Stored items
————

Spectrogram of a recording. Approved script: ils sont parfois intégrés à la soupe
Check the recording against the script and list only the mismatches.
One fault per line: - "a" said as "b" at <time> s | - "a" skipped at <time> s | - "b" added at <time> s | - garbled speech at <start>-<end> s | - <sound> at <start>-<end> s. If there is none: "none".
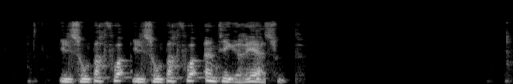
- "ils sont parfois" added at 1.3 s
- "la" skipped at 2.6 s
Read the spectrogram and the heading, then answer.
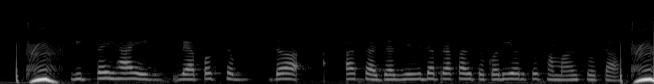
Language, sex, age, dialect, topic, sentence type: Marathi, female, 60-100, Southern Konkan, banking, statement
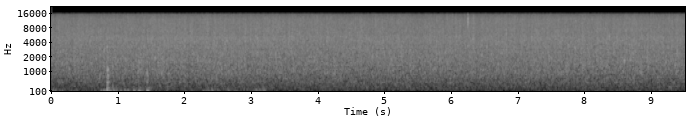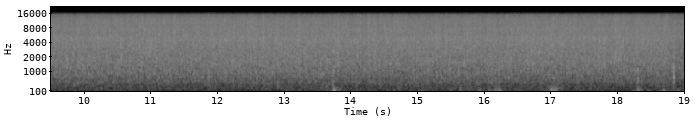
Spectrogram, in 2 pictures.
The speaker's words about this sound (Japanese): 今あの滝のところに来てましてね小さな小さな絹糸の滝っていうんですがしばらくちょっと音を聞いてみましょう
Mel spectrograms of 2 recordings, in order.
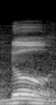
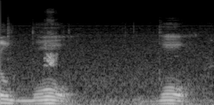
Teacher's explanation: Jadi bo ini ada di pinggiran lidah. Ya, tadi saya dengar seperti huruf dal dikasih o, do, bukan do tapi bo, pinggiran lidah.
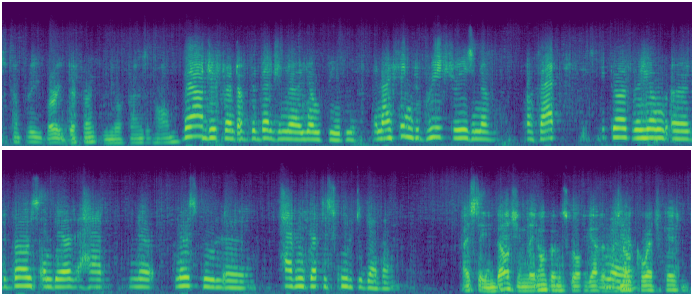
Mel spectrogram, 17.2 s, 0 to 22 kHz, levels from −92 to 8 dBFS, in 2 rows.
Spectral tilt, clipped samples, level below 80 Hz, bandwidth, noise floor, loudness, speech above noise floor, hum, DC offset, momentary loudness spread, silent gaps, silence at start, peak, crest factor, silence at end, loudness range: -6.5 dB/octave; under 0.1%; -52 dBFS; 9.4 kHz; -49 dBFS; -13 LUFS; 36 dB; none; under 0.1%; 12 LU; none; 0 s; 0 dBFS; 14 dB; 0.05 s; 3 LU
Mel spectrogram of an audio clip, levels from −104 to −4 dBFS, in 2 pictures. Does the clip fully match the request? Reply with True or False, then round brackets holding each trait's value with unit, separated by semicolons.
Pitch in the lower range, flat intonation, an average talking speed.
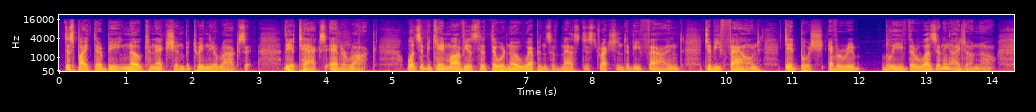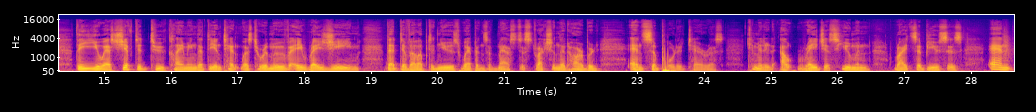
True (95 Hz; 2.0 semitones; 155 wpm)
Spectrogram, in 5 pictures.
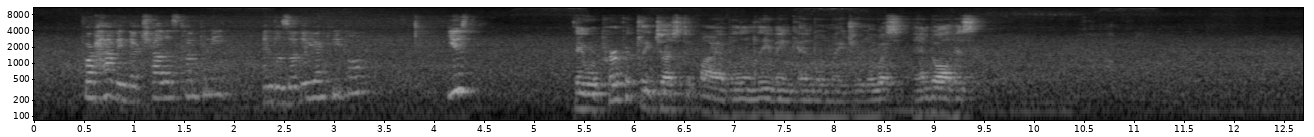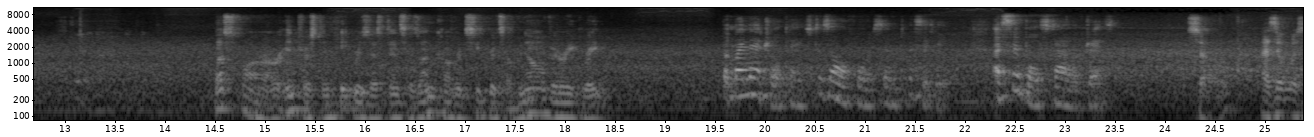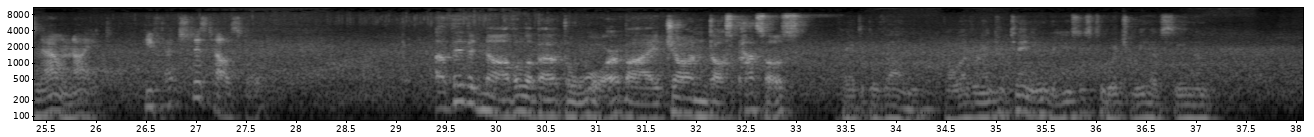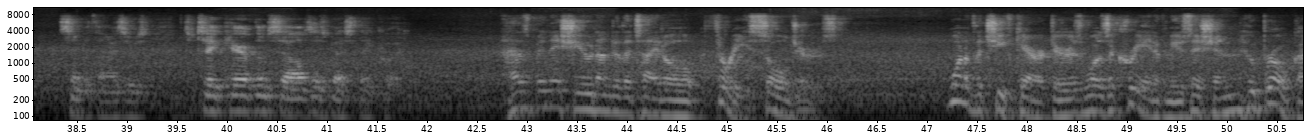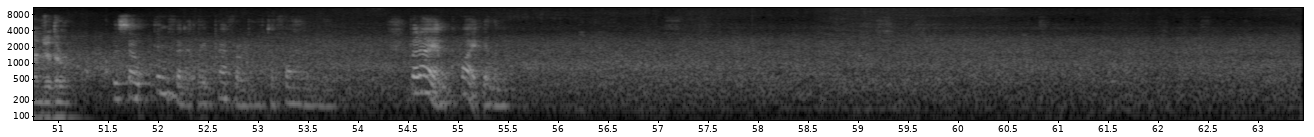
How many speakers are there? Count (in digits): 7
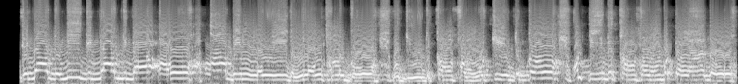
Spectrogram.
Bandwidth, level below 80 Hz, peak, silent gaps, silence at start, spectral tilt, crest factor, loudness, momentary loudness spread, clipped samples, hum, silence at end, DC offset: over 20 kHz; -26 dBFS; 0 dBFS; none; 0.2 s; -3 dB/octave; 2 dB; -1 LUFS; 1 LU; 70%; none; 0 s; under 0.1%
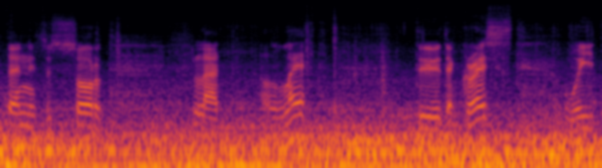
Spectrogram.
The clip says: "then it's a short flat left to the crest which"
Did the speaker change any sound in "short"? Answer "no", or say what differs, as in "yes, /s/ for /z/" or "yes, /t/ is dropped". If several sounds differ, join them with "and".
yes, /s/ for /ʃ/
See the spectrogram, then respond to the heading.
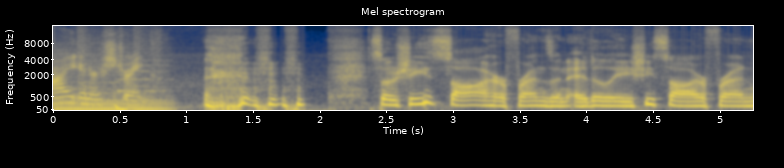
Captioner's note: laughs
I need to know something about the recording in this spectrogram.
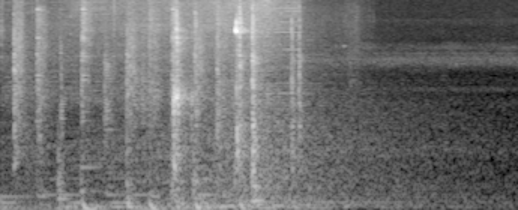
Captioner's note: Door opening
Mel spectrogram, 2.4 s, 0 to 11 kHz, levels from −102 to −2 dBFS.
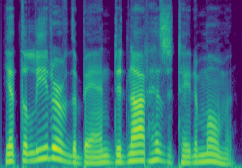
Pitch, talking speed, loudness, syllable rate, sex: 135 Hz, 270 wpm, -19 LUFS, 7.0 syllables/s, male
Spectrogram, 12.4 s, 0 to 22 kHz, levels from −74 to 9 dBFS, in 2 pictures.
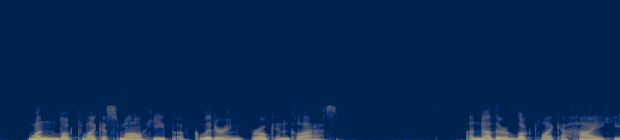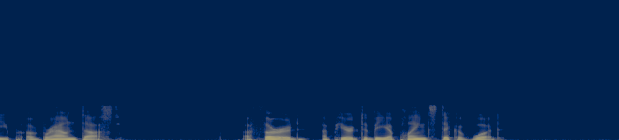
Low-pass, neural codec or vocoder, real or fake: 5.4 kHz; codec, 16 kHz, 4.8 kbps, FACodec; fake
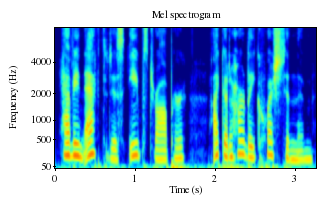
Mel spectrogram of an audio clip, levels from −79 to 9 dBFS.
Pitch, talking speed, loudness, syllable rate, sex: 185 Hz, 165 wpm, -21 LUFS, 6.0 syllables/s, female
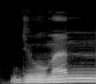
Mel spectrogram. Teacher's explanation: Nun bertasydid dibaca dengan khunnah yang panjang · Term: gunnah yang panjang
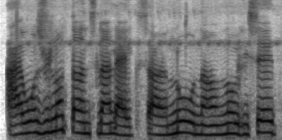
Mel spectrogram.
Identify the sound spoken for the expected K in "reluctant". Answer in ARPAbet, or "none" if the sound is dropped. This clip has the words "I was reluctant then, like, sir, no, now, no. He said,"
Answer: none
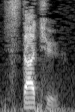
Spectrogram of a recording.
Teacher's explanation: the second T is more like a ch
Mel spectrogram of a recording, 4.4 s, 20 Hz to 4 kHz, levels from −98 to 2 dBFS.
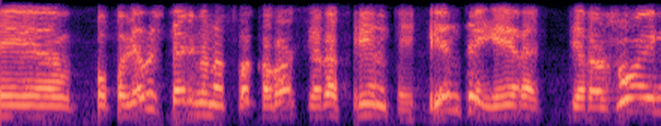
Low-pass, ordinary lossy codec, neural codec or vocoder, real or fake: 3.6 kHz; AAC, 32 kbps; codec, 44.1 kHz, 2.6 kbps, SNAC; fake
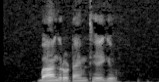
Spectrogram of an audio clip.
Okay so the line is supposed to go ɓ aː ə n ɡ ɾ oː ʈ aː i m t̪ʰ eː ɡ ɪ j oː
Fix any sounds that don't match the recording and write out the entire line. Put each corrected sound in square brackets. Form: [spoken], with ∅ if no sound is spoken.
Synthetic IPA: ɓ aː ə [ŋ] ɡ ɾ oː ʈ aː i m t̪ʰ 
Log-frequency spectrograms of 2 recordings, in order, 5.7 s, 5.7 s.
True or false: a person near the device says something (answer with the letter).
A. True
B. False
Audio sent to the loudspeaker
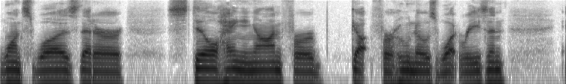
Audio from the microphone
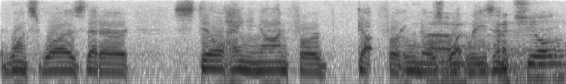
A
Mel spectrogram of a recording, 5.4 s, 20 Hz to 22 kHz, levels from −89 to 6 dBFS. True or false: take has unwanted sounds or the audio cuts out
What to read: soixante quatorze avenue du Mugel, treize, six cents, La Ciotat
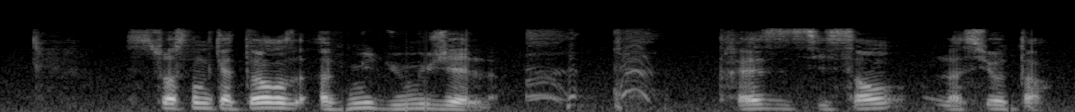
true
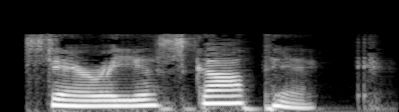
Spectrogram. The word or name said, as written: stereoscopic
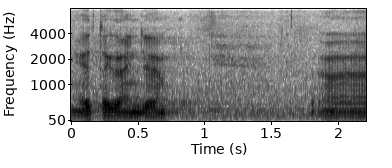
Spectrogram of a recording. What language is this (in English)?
Estonian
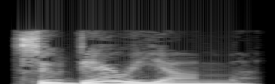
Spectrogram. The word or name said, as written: sudarium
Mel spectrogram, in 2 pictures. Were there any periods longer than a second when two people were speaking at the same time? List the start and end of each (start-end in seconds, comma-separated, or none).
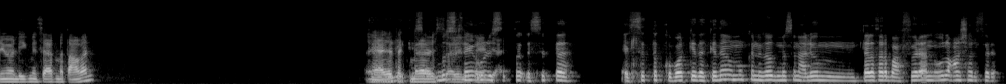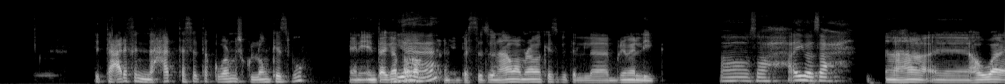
3.7-5.1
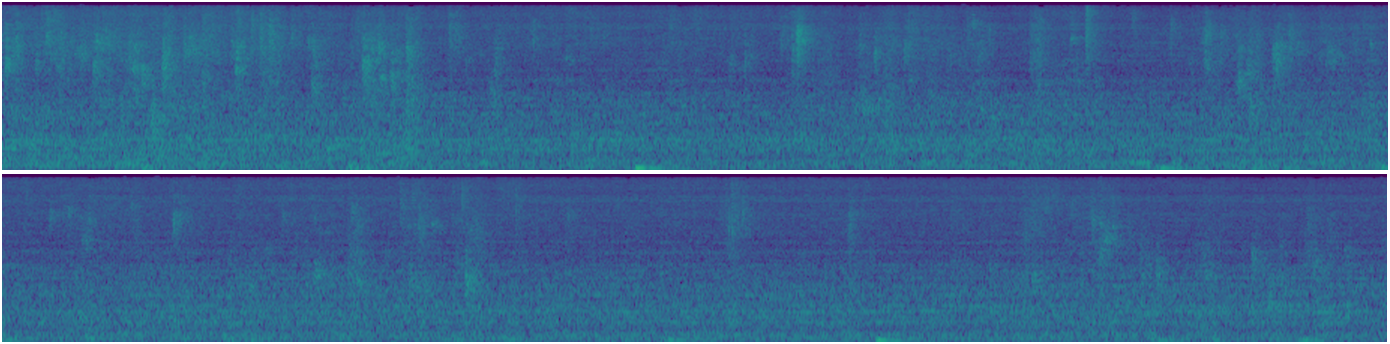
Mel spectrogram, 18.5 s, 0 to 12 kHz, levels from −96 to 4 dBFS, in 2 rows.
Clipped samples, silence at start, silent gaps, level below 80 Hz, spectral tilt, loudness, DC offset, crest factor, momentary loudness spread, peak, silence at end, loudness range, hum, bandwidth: under 0.1%; 0 s; none; -56 dBFS; -2 dB/octave; -43 LUFS; under 0.1%; 24 dB; 7 LU; -20 dBFS; 0 s; 5 LU; none; 11.5 kHz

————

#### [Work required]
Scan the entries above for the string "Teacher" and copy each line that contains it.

#### [Task response]
Teacher's explanation: Jadi bo ini ada di pinggiran lidah. Ya, tadi saya dengar seperti huruf dal dikasih o, do, bukan do tapi bo, pinggiran lidah.
Mel spectrogram. Teacher's explanation: Nun bertasydid dibaca dengan khunnah yang panjang · Term: gunnah yang panjang
Teacher's explanation: the second T is more like a ch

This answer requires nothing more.